This is a well-intentioned argument, but I believe has had some negative consequences. I spent decades of my career believing that we didn’t have the money or know-how to build anything of quality anymore. The fact that we don’t build many pretty buildings anymore doesn’t mean that we can’t build pretty buildings anymore, and conflating the two thoughts led me, and I am sure others, to believe that it was an impossibility.
I am 100% in favor of protecting and preserving all the pretty buildings that bring joy to a community and give people a sense of pride. That being said, not all old buildings are special, conversely, not all new buildings are garbage, well, at least they don’t have to be.
For the past year, I have been following a few accounts on social that have opened my eyes and made me realize that my years spent thinking it was impossible to build anything of substance today was wrongheaded. I have seen photos from Frankfurt, Germany of blocks of new construction that look hundreds of years old. A project called Catfiddle Street in Charleston completely blends in with the existing built environment. A new civic building in Budapest looks like it’s been there forever. Paris, Nijmegen, Barcelona, and even New York City all have examples of recently built structures that are a welcome addition to the landscape.
There are a growing number of examples of beautiful, classical-style buildings being constructed around the world that heal the urban pattern. Buildings that have context and help repair the damage done to street life. Structures that are gorgeous and make residents proud of their city.

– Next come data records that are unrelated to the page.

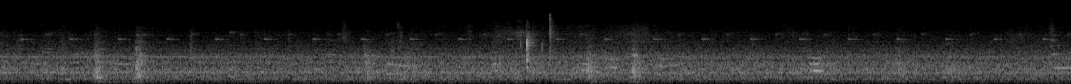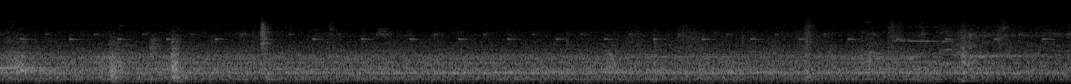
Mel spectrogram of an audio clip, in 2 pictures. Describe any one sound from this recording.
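Train wheels clack and knock over rail joints.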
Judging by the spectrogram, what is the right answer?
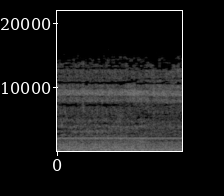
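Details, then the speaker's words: Berdair 12 V pump driven by an adjustable PWM signal generator at low duty cycle: a faint low hum with a thin high ring. Motor whine is still there at 15 percent; at about 30 percent it is gone and the pump turns choppy, like an old airplane engine idling. "we still have that wine down to about 30 percent the wine is gone pump definitely sounds a lot more choppy it sounds like an old airplane engine just idling"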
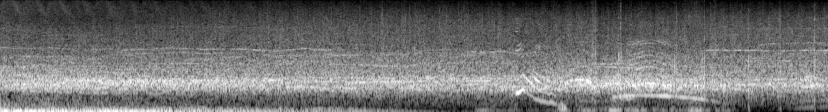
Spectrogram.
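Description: Studio audience applauding and cheering, with a few whoops rising over the clapping in the second half. The low end of the music dies away in the first few seconds.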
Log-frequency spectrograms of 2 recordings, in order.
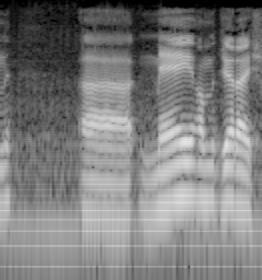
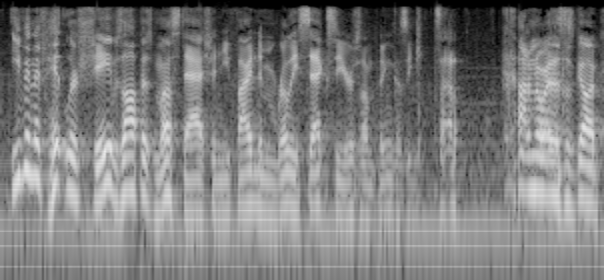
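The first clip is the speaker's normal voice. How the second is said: ordinary talk, nothing marked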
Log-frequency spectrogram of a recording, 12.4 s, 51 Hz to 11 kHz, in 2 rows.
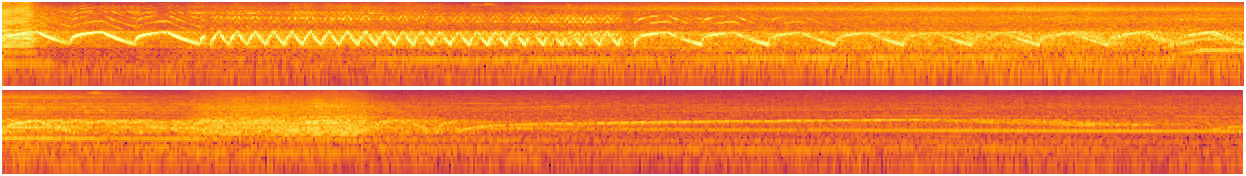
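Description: A 2009 Spartan Gladiator Evolution fire engine's siren on a code-3 response. It runs a fast yelp, breaks into a rapid warble for a couple of seconds, then goes back to the yelp. After a short hiss near the middle it switches to a slow rising-and-falling wail, growing fainter as the truck drives away.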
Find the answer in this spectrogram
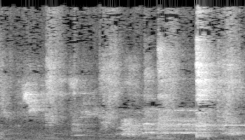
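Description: A rooster crowing: one long, drawn-out call that starts a little over a second in.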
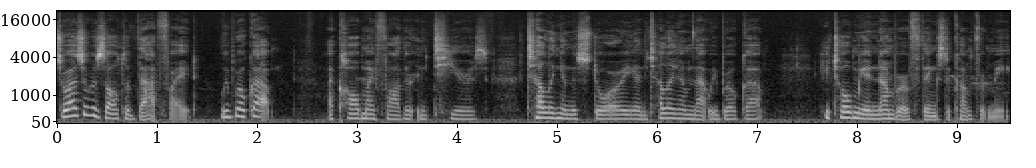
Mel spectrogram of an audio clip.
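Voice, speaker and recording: Fairly quick speech comes from a woman. Her pitch is very deep and low. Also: lively intonation. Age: 40s. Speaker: podcast host and blogger. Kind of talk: personal storytelling, partly reading her blog. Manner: unedited, conversational.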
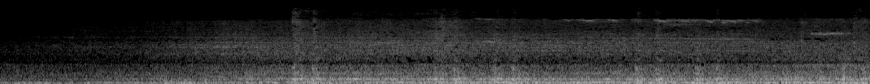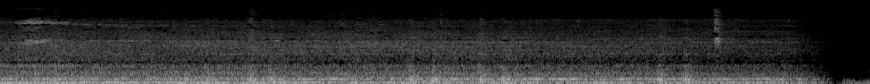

Projects that look like they belong and have always been there. These examples make me extremely happy to see because it gives me hope that we can undo the damage we have done to our cities and towns. This is why I think it is problematic to suggest we can no longer build anything of quality anymore because when everyone believes this to be so, the possibility of doing so becomes that much harder.
Preservation matters. It is fundamental to the revitalization of any community, but we should not give short shrift to the importance of aesthetics. We cannot overlook how much it matters that the built environment, whether ancient or brand new is lovable and charming. We have to remember that people derive a sense of attachment from things they find attractive and while maybe no one famous slept in the new project, it has a much better chance of growing old if it’s pretty.
Years ago, I was involved with my local preservation organization. It was time to decide on replacing the old wooden sign in front of the organization’s prized property. We ended up having an argument about replacing the wooden sign with a plastic sign and there were equal proponents on each side. It was a heated debate and it left me somewhat astonished at the time. I just assumed that preservation-minded people were also concerned with quality design. This was my own bias and not the fault of people working in preservation, but it also made me realize, that most communities don’t have an organization advocating for good aesthetics. This is a huge problem.
So much of what makes a person appreciate their community is beauty. We place a considerable amount of value on an object’s aesthetics. Humans have a greater sense of attachment to places that are pretty. We seek out charming environments and will pay more to visit them or live in them. Aesthetics make the world go round and we have to elevate their level of importance. Whether new or old, beauty is timeless.